Skip
Current Issue
This Month's Print Issue

Follow Fast Company

We’ll come to you.

2 minute read

Election 2016

On Twitter, No One Knows You're A Trump Bot

A new USC study explains how mysterious "bots" dominate Twitter's election conversation.

On Twitter, No One Knows You're A Trump Bot

[Source Photo: Flickr user Gage Skidmore]

On Twitter, some of the loudest Trump and Clinton supporters aren’t even human. According to a new study, approximately 20% of content related to the American election on Twitter is published by bots. These bots are created for partisan purposes—advocates for either Clinton or Trump set them up to automatically post content on their behalf, and to fool humans into thinking they’re real people at the same time.

The authors of the study, the University of Southern California’s Alessandro Bessi and Emilio Ferrara, published their findings in the journal First Monday. Using algorithms to detect activity tied to social media bots, they found that nearly one-fifth of the conversation surrounding the U.S. election on Twitter showed signs of being created by bots. Content posted by the bots ranges from simple Trump or Clinton advocacy posts to sophisticated trolling efforts designed to infuriate or drown out particular segments of the Twitter audience.

One of the biggest questions, however, is just who creates these bots. Ferrara and Bessi didn’t attempt to answer that question. According to them, "Although our analysis unveiled the current state of the political debate and agenda pushed by the bots, it is impossible to determine who operates such bots. State- and non-state actors, local and foreign governments, political parties, private organizations, and even single individuals with adequate resources could obtain the operational capabilities and technical tools to deploy armies of social bots and affect the directions of online political conversation."

These bots are designed to fool ordinary Twitter users into thinking they’re real human beings. The account creators typically steal profile pictures of strangers from the internet, gives the account the name of a real person, and then creates a fake biography.
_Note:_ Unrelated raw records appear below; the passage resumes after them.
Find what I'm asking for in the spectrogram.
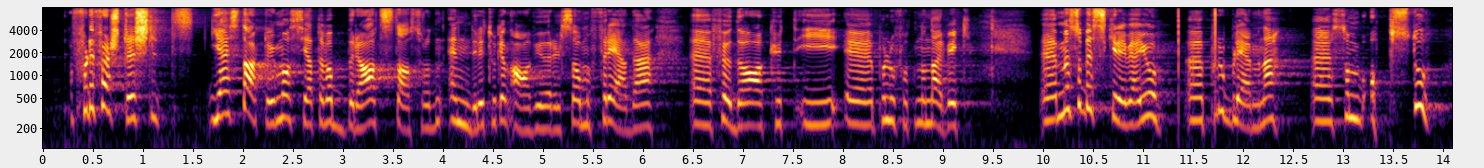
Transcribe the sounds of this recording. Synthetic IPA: fɔɖɛfœʂʈəʂjæɪst̪ɑːʈɑjʊmɛɔsiːɑt̪̚d̪ɛʋɑɾbɾɑːɑt̪st̪ɑːt̪sɾoːd̪n̩ɛnd̪əlɪt̪ʰʊkːɛnɑːʋjøːɾəlsəɔmɔfɾeːd̪ə | føːd̪ːəɔɑkʰʉt̪ːɪpʰɔlʊfɔt̪nɔnɑɾʋiːk | mɛnsɔbəskɾeːʋjæɪjʊpʰɾʊbleːmənə | sɔmɔpst̪uː

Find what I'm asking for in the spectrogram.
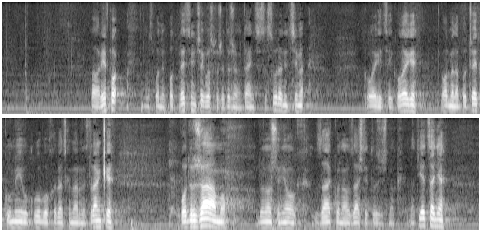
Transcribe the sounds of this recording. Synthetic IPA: xʋaːlalje̞ːpo | ɡospo̞d̪inepo̞d̪̚pɾet̪sjed̪nit͡ʃeɡo̞spod͡ʑed̪r̩ʒaʋnet̪aːjenit̪se̥sasuɾad̪nit̪sima | ko̞le̞ːɡit̪seiko̞le̞ːɡe̞ | o̞̰d̪manapo̞t͡ʃe̞ːt̪kumiːuklˠuːbuxrɾʋat̪ske̞naːɾod̪nest̪ɾaŋke̞ | po̞d̪r̩ʒaːʋamo̞ | d̪o̞noʃe̞ɲeo̞ʋo̞ɡzaːko̞naozaːʃt̪it̪t̪r̩ʒiʃno̞ɡ | nat̪je̞t̪saɲa

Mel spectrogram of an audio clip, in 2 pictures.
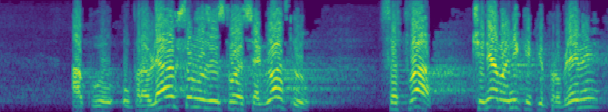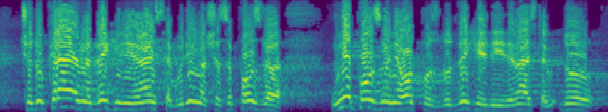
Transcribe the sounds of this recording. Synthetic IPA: akoːpɾɐvlʲavɐʃt̪omnozinst̪vɔɛsɐɡlˠasno | sɐst̪ovat͡ʃɛnʲamɐnikəkvipɾoblɛmi | t͡ʃɛd̪okɾajənad̪vɛxilʲɐd̪iːd̪inajsɛ̥t̪əɡod̪inəʃt̪ɛsɛpɔlˠzvə | nɛpɔlˠzvɐniəɔt̪̚pʊst̪d̪od̪vɛxilʲɐd̪iːd̪inajsɛt̪əd̪o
After that, the bots begin to post new tweets, retweet, like other peoples’ tweets, and friend or unfriend strangers. The goal of that activity? To influence voter opinions one way or another.

The University of Southern California created this helpful video summing up their research:
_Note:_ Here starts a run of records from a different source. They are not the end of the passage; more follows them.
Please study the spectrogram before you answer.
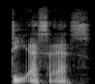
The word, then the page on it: dss: British English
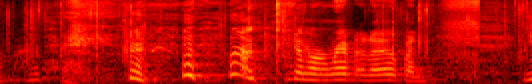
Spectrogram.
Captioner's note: laughing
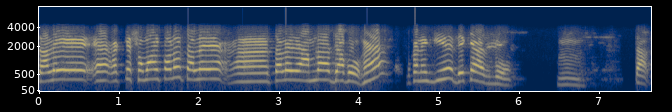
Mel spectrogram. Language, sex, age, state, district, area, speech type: Bengali, female, 30-45, West Bengal, Alipurduar, rural, conversation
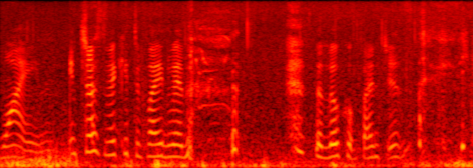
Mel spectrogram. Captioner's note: giggling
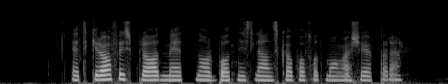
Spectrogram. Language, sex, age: Swedish, female, 29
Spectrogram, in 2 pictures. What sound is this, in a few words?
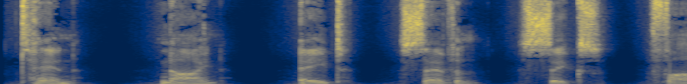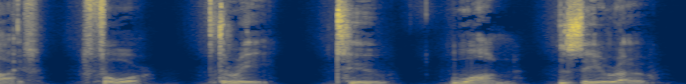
Intense Drama Male Countdown; Combat Voice Sound Effects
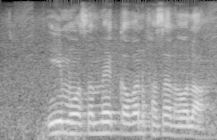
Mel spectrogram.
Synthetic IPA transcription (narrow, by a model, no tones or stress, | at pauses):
ĩːmɔːsəmːẽːkəʋənpʰəsəlɦoːlaː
Bessi and Ferrara say there are several tell-tale signs that an obsessive Clinton or Trump supporter isn’t online. The first is an overwhelmingly high post rate of over 100 tweets a day, especially when posts are made at a time when Twitter users in the United States are typically sleeping. Other factors such as mostly having retweets, a recently created tweet, or obsessively posting about one topic, can also suggest an account is a bot.
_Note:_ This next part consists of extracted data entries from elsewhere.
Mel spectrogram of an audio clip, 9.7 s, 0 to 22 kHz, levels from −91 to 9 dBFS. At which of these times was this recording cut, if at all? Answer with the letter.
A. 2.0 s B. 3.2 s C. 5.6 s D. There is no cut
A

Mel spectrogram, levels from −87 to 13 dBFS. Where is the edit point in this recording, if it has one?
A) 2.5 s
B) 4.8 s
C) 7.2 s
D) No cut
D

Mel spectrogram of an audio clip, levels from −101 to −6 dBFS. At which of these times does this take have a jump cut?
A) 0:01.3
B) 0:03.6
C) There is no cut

Reached by email, Ferrara added "We were surprised by the amount of content, 1-in-5, that the bots are producing, rather than just the sheer number of bots. This was much beyond our expectation. But most importantly, we are surprised of how much the bots are being retweeted, at the same rate of humans!"

Ferrara’s bot detecting algorithm, BotOrNot, is available free of use to the public as well.

related video: How Are Bots Affecting Social Activism And Politics?

loading